For an administration that has repeatedly stated its commitment to “no net loss” of wetlands in the country, it sure has a funny way of showing it. In January 2003, the Environmental Protection Agency and the Army Corps of Engineers (the Corps) proposed to limit regulation of “isolated” wetlands, putting up to 20 million acres at risk (this proposal was abandoned after they received more than 130,000 public comments). Now the Detroit District of the Corps has proposed modifications to Michigan’s Regional Permit to allow commercial hotel and motel owners along the state’s Great Lakes shoreline to destroy coastal wetlands. The changes have been couched as a compromise that will allow for increased access to the water’s edge by hotel and motel customers while inflicting little harm on the environment. In truth, the Corps has provided little evidence of the potential impacts to the aquatic environment, and even less evidence that commercial hotels and motels are suffering without these changes. The agency should abandon this policy that leaves the health of a globally treasured resource in question to the benefit of a narrow commercial interest.
What is a Regional Permit?
A Regional Permit is a blanket permit that authorizes activities that are similar in nature and have been determined to cause only minimal adverse environmental impact when performed separately, and will have only a minimal adverse cumulative effect on the environment. The current Regional Permit for Michigan has already been streamlined to accommodate all shoreline property owners in times of low water levels. These permits are free of charge and the processing time was significantly reduced last year (generally about two weeks). Property owners may currently level sand by removing it from areas of accumulation and depositing it in non-vegetated areas at a volume of not more than two cubic yards per foot of shoreline. Owners may also build a path or boardwalk through a wetland to reach non-vegetated areas, and may mechanically groom non-vegetated bottomlands no deeper than four inches. Bottomlands are areas found along a body of water that are usually submerged, but may become exposed at times. The proposal assumes that there is a need for a further streamlining, but does not include any substantive discussion about why the current process is not working and why this particular commercial interest should be treated differently than others.
What Kind of an Impact is Anticipated?
The Corps has provided some estimates for the East Bay of Grand Traverse Bay. Of a total 40 acres of wetlands exposed between the water’s edge and the ordinary high water mark (OHWM) on commercial hotel/motel properties, 15 percent (six acres) would be at risk under the proposed modifications. There is no assessment available for the amount of impact expected across the more than 3,200 miles of Michigan Great Lakes shoreline. It is hard to imagine that a potential 15 percent loss of coastal wetlands in East Bay could be construed as having only a minimal adverse effect on the environment, not to mention potential impacts across the State.
The loss of any amount of coastal wetlands has adverse environmental impacts from the increased potential for erosion (especially in the area between water’s edge and OHWM that is subject to the most wave action); the loss of important habitat for waterfowl, fish, and a variety of other wildlife; reduced water quality from algae-causing nutrients that would otherwise be taken up by wetland vegetation; and an increased likelihood of invasive species taking hold. Taken cumulatively, these impacts are simply unacceptable.

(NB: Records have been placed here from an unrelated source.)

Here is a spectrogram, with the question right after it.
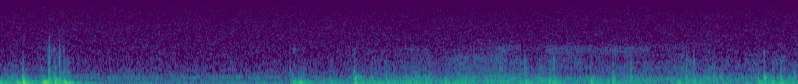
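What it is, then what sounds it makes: Silicone bristle mat. Long nails scratch a turquoise silicone bristle mat and flick its edge bristles, making deep, muffled thumps and rumbly rustling that sit almost entirely in the low end. A brief burst of flicks opens the clip, followed by a quiet pause, then a steady run of soft, low scratching with small taps.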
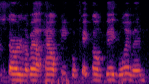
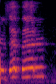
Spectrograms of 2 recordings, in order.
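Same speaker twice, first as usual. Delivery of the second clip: pushing the voice a bit louder; talking louder; 6 semitones higher, 3 dB louder than usual. Real, not acted. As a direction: speak up for the mic. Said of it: "I'll try to talk a little louder".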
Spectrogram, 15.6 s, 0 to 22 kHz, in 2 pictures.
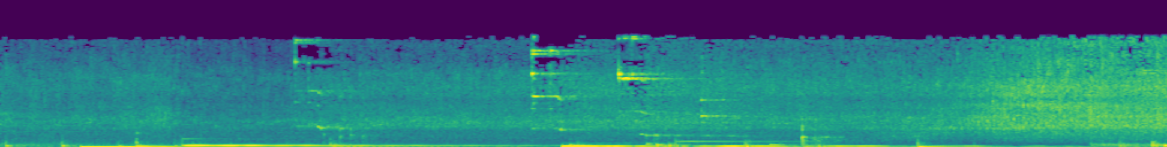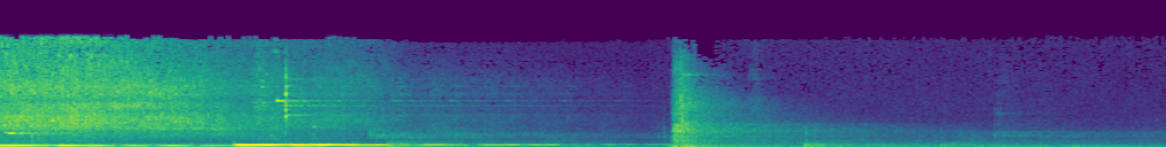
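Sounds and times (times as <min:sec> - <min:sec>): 
rain falling: 0:00.0 - 0:11.8
high chirps: 0:00.6 - 0:12.2
sustained low electronic tones: 0:00.6 - 0:12.3.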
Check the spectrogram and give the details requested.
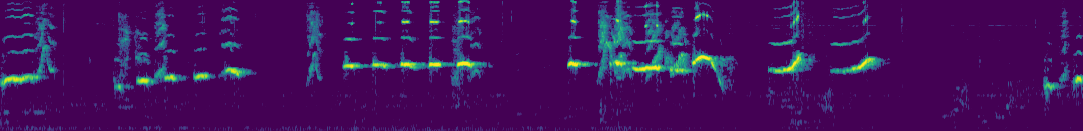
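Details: Singing cockatiels give short rising whistles, then a run of evenly spaced level notes, followed by chirpy upslurred whistles and a near-silent ending.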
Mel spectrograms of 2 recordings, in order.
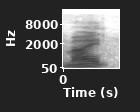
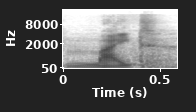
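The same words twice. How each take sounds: First: It is said in a warm, friendly tone. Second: It is said in a stern, hostile tone. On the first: Hello, you're my friend. "a nice reaction" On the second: You're someone I'm unhappy with. "that means you're not my mate"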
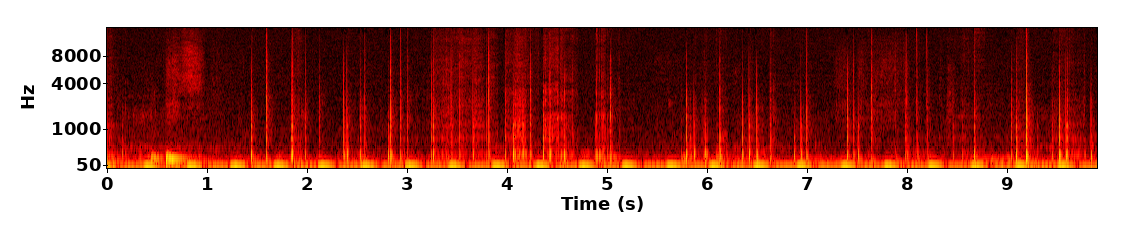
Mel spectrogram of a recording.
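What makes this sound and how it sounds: Long nails tap repeatedly on the dark grey cardboard hardcover of a thick, solid book lying on a table. They make a quick, uneven run of dull, woody clicks with little ring. Brief scratchy rustles mix in between the taps.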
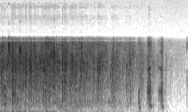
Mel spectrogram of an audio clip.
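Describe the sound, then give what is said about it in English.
A burst of audience applause at an event after the CeCe CoCo Organics skincare price point is announced, dense clapping that fades over a few seconds, with a couple of last scattered claps before silence. “What's the applause?”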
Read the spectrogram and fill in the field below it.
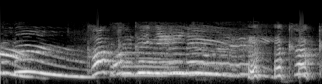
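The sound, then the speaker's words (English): During a game of Simon Says, a child's voice imitates a rooster crowing: one long, strained, wavering call lasting a few seconds, with the pitch sliding upward and ending in a broken, giggly flourish. “Oh, that was the worst rooster sound in the world.”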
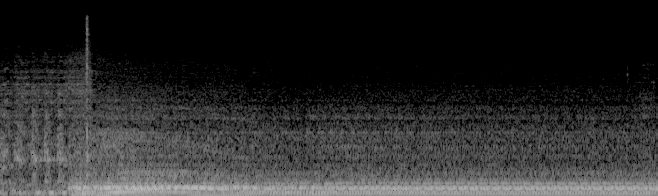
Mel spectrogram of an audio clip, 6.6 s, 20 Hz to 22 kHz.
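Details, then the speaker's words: 2002 Toyota Camry, about 217,000 miles: starter catches within a second, revs briefly, settles into smooth even idle with no misses or knocks; normal start and idle. "I gotta say it doesn't seem to start and continue to run so I don't know what they were talking about"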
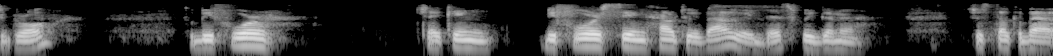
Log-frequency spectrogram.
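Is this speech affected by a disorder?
No.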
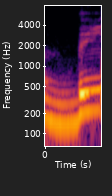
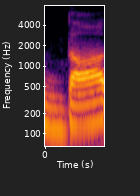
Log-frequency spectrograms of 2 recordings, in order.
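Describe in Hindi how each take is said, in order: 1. इस शब्द का अंत लंबे 'ee' स्वर से होता है। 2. इस शब्द का अंत छोटे 'uh' स्वर से होता है। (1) "दी तब पढ़ा जाता है जब दी से अगली साउंड वाउल साउंड हो" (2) "इसको दा भी पढ़ा जाता है"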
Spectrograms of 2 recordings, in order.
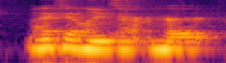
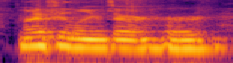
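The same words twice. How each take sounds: First: "My feelings aren't hurt" said lightly, a touch of mock pout. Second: "My feelings aren't hurt" repeated louder, hammed-up protest; mock insistent. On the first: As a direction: brush it off with a mild pretend sulk. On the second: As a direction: insist playfully, overdoing the denial. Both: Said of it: "No, it's fine".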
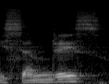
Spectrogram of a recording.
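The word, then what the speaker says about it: Semjase: Semyazi. So, okay, the J is silent in that one, but not in whatever their names are.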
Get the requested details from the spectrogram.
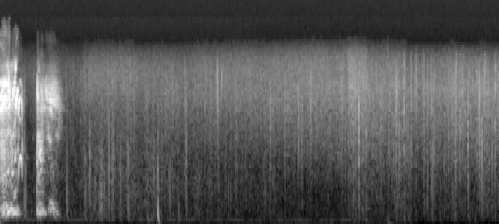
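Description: Faint old-record crackle and hiss run on quietly.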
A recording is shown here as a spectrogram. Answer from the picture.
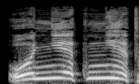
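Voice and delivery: high, loud cry of denial; exclaiming. A narrator's reading. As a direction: cry out in agitated refusal. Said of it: "воскликнула она". (взволнованно восклицая)

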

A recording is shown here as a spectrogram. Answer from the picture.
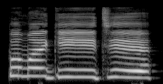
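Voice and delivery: high, loud, long-drawn cry; screaming for help. A narrator's reading. Attacked girl to the village, screamed plea. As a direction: call out high to the whole village. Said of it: "на всю деревню закричала Таисия".

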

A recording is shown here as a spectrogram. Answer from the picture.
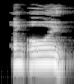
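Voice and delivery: put-on high, anxious little-girl call; frightened call. A narrator's reading. Trembling girl to her bleeding friend, frightened call. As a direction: call to him in fear. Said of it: "Cô run rẩy".

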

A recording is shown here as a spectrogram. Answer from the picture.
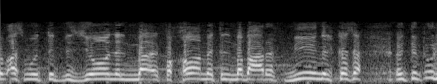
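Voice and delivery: ordinary delivery

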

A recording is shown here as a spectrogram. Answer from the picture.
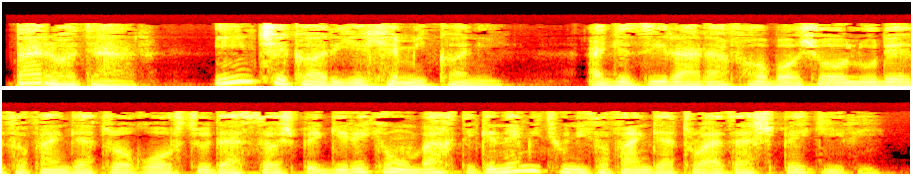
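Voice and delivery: a wife scornfully daring the soldier to look; defiant wife. Acted. Shahru mocks the gunman.

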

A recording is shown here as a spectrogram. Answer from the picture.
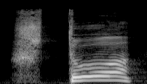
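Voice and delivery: high, incredulous what; acted astonishment; stunned question. A narrator's reading. Commander stunned by the claim.

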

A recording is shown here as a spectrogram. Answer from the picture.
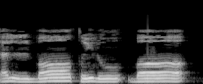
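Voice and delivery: الباطل said with a heavy ba; the mistaken الباطل, its ba made emphatic; wrong heavy ba. Shown as a demonstration. Teacher to students, showing a wrongly heavy ba. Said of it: "ليست".

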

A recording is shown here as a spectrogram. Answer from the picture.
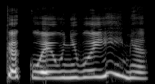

Cost / Benefit Analysis
The decision on whether to issue the proposed modifications to Michigan’s Regional Permit is to be based on an evaluation of the probable impacts of the proposed activities on the public interest. The Corps will take into account a variety of factors that include economic, environmental, aesthetic, recreational, safety, and other considerations. By targeting a specific type of commercial interest, hotel and motel owners, it is clear that the impetus for these changes is economic in nature. But even taking a purely economic perspective, the benefits provided by hunters, anglers ($800 million in 2001), and wildlife watchers ($750 million in 2001) every year in Michigan is undeniably linked to the important ecological services provided by intact coastal wetlands.
A Misguided Policy
The Army Corps of Engineers is not the federal agency responsible for promoting business interests. The Corps, however, is in charge of regulating wetlands along navigable waters. As such, the agency has a responsibility to the entire country to ensure the health of the Great Lakes.The proposed modifications are glaringly to the benefit of only a vocal minority of one particular private commercial interest. The losers under this policy are commercial interests whose livelihood is tied to the health of the Great Lakes, and the pubic at large for whom Great Lakes bottomlands (the very area where the destruction will occur) are held in trust by the State of Michigan.